San Francisco, California—Boosting protection of Internet users’ personal data from snooping advertisers and third-party trackers, the Electronic Frontier Foundation (EFF) today announced it has enhanced its groundbreaking HTTPS Everywhere browser extension by incorporating rulesets from DuckDuckGo Smarter Encryption.
The partnership represents the next step in the evolution of HTTPS Everywhere, a collaboration with The Tor Project and a key component of EFF’s effort to encrypt the web and make the Internet echo system safe for users and website owners.
“DuckDuckGo Smarter Encryption has a list of millions of HTTPS-encrypted websites, generated by continually crawling the web instead of through crowdsourcing, which will give HTTPS Everywhere users more coverage for secure browsing,” said Alexis Hancock, EFF Director of Engineering and manager of HTTPS Everywhere and Certbot web encrypting projects. “We’re thrilled to be partnering with DuckDuckGo as we see HTTPS become the default protocol on the net and contemplate HTTPS Everywhere’s future.”
“EFFs pioneering work with the HTTPS Everywhere extension took privacy protection in a new and needed direction, seamlessly upgrading people to secure website connections,” said Gabriel Weinberg, DuckDuckGo founder and CEO. “We’re delighted that EFF has now entrusted DuckDuckGo to power HTTPS Everywhere going forward, using our next generation Smarter Encryption dataset.”
When EFF launched HTTPS Everywhere over a decade ago, the majority of web servers used the non-secure HTTP protocol to transfer web pages to browsers, rendering user content and information vulnerable to attacks.
EFF began building and maintaining a crowd-sourced list of encrypted HTTPS versions of websites for a free browser extension— HTTPS Everywhere—which automatically takes users to them. That keeps users’ web searching, pages visited, and other private information encrypted and safe from trackers and data thieves that try to intercept and steal personal information in transit from their browser.

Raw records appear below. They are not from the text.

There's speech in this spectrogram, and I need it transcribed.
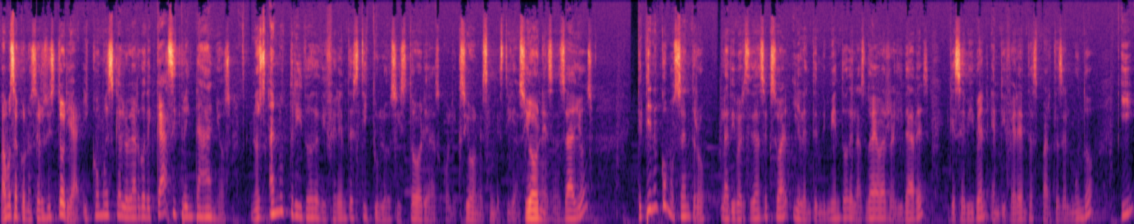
Vamos a conocer su historia y cómo es que a lo largo de casi 30 años nos ha nutrido de diferentes títulos, historias, colecciones, investigaciones, ensayos, que tienen como centro la diversidad sexual y el entendimiento de las nuevas realidades que se viven en diferentes partes del mundo y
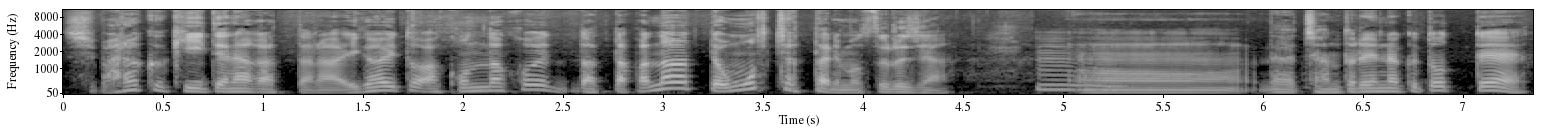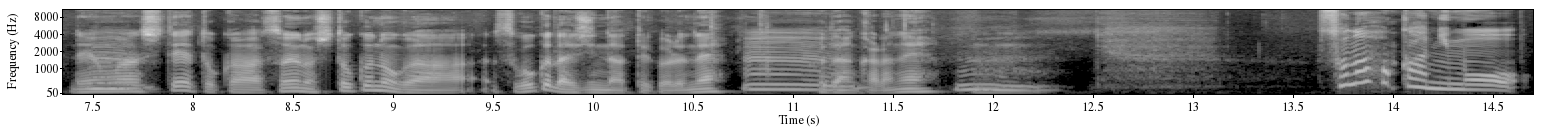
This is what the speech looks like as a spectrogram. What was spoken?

Fast forward ten years—the web is undergoing a massive change to HTTPS. Mozilla’s Firefox has an HTTPS-only mode, while Google Chrome is slowly moving towards HTTPS mode.
DuckDuckGo, a privacy-focused search engine, also joined the effort with Smarter Encryption to help users browse securely by detecting unencrypted, non-secure HTTP connections to websites and automatically upgrading them to encrypted connections.
With more domain coverage in Smarter Encryption, HTTPS Everywhere users are provided even more protection. HTTPS Everywhere rulesets will continue to be hosted through this year, giving our partners who use them time to adjust. We will stop taking new requests for domains to be added at the end of May.
To download HTTPS Everywhere:
For more on encrypting the web:
For more from DuckDuckGo: